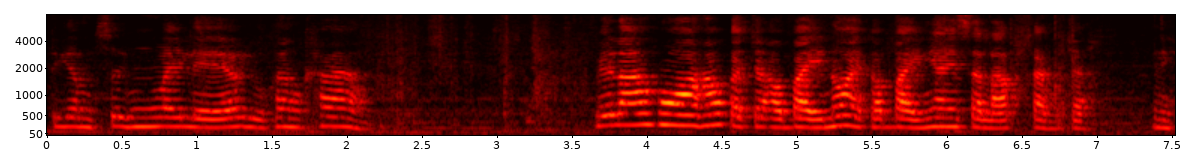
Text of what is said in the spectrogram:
เตรียมซึ้งไว้แล้วอยู่ข้างๆเวลาห่อเฮาก็จะเอาใบน้อยกับใบใหญ่สลับกันจ้ะนี่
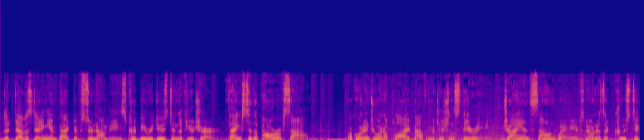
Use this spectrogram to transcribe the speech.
The devastating impact of tsunamis could be reduced in the future thanks to the power of sound. According to an applied mathematician's theory, giant sound waves known as acoustic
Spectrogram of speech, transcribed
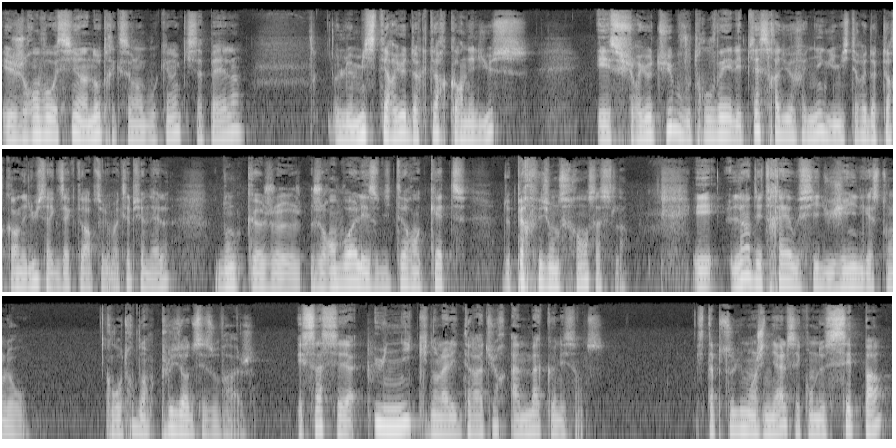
Et je renvoie aussi à un autre excellent bouquin qui s'appelle Le mystérieux docteur Cornelius. Et sur YouTube, vous trouvez les pièces radiophoniques du mystérieux docteur Cornelius avec des acteurs absolument exceptionnels. Donc euh, je, je renvoie les auditeurs en quête de perfusion de France à cela. Et l'un des traits aussi du génie de Gaston Leroux, qu'on retrouve dans plusieurs de ses ouvrages, et ça c'est unique dans la littérature à ma connaissance, c'est absolument génial, c'est qu'on ne sait pas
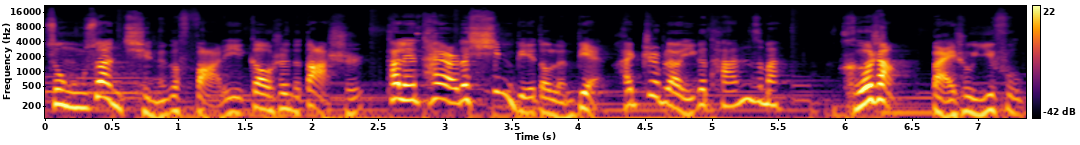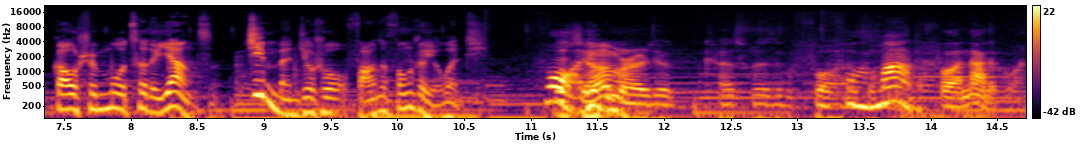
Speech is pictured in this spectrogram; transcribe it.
总算请了个法力高深的大师。他连胎儿的性别都能变，还治不了一个瘫子吗？和尚摆出一副高深莫测的样子，进门就说房子风水有问题。一进门就看出来这个佛嘛的佛哪里不呢？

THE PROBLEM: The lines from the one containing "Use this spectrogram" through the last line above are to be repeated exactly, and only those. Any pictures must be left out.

RESULT:
Use this spectrogram to transcribe the speech.
The devastating impact of tsunamis could be reduced in the future thanks to the power of sound. According to an applied mathematician's theory, giant sound waves known as acoustic
Spectrogram of speech, transcribed
Et je renvoie aussi à un autre excellent bouquin qui s'appelle Le mystérieux docteur Cornelius. Et sur YouTube, vous trouvez les pièces radiophoniques du mystérieux docteur Cornelius avec des acteurs absolument exceptionnels. Donc euh, je, je renvoie les auditeurs en quête de perfusion de France à cela. Et l'un des traits aussi du génie de Gaston Leroux, qu'on retrouve dans plusieurs de ses ouvrages, et ça c'est unique dans la littérature à ma connaissance, c'est absolument génial, c'est qu'on ne sait pas
Speech is pictured in this spectrogram; transcribe it.
总算请了个法力高深的大师。他连胎儿的性别都能变，还治不了一个瘫子吗？和尚摆出一副高深莫测的样子，进门就说房子风水有问题。一进门就看出来这个佛嘛的佛哪里不呢？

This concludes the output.